Re: What Philosophy Books are you currently reading?

PostPosted: July 14th, 2011, 10:05 am
by Lomax
This week I read George Orwell's The Road to Wigan Pier. The first half of the book is witty and amusing, and details the conditions of the working class in the 1930s. I always think that the best case for socialism can be made simply by observing the conditions for the working class in times when there were little or no socialist policies; for this reason, the first half of the Road to Wigan Pier makes a good companion to the second half of Marx's Capital (vol.1).

The latter, more controversial half of Orwell's book provides an insight into his autonomous form of socialism and his dissent from popular socialist currents; however, it reads like a long rant, and is as difficult for its poor style (in Orwell's defense, he didn't get time to second-draft the book because he went to fight in a war) as for its challenging content.

Re: What Philosophy Books are you currently reading?

PostPosted: July 31st, 2011, 11:58 pm
by the_stoic
"A course in Miracles" is a thought provoking book. It gives instructions on how to view all things in the present, not the past. It is built to fit with a religious mind, but it's student workbook can make you wonder about your own existence.

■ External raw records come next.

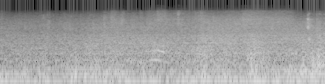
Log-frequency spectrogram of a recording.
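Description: Steady low outdoor rumble, wind buffeting the microphone over the noise of street traffic, with faint voices in the background.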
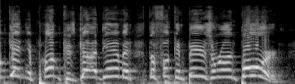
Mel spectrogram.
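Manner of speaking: very high, loud, excited yelling. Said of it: "we start just fucking yelling".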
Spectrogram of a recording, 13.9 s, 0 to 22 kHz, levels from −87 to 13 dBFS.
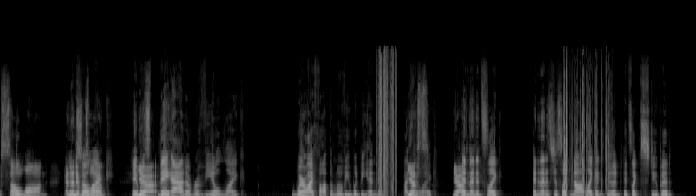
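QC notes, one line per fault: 7.51–7.92 s and 11.25–12.27 s, cable scratch noise: dense, uneven bursts of scratchy rustle sit only slightly below the speech, after "the movie would be" and after "and then it's just". This is likely a worn connector shifting its contact. It is gritty and irregular, unlike isolated clicks or low handling thumps.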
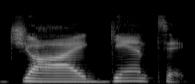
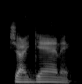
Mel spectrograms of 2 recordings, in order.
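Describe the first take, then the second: First: The T sound is clearly pronounced. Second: The T sound is dropped. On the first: "the perfect pronunciation is gigantic" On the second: "He said gigantic, gigantic. And he canceled out that T sound"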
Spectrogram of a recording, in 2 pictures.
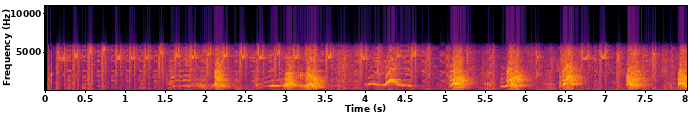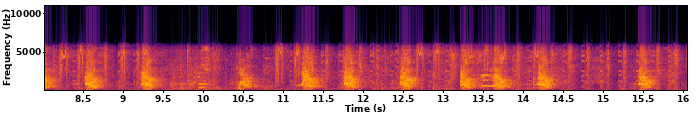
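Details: Several pet dogs going crazy, excited by a small hand-held squeaker, barking in rapid irregular bursts, roughly eighty-six barks a minute, sharp and overlapping, with brief squeaks between.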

Re: What Philosophy Books are you currently reading?

PostPosted: December 26th, 2015, 6:07 pm
by britt_1a
The life you can save by Peter Singer

Focus on ethics, of people have to put on their mind that are obligate to donate to ones that never had the possibilities you're environment gave to you.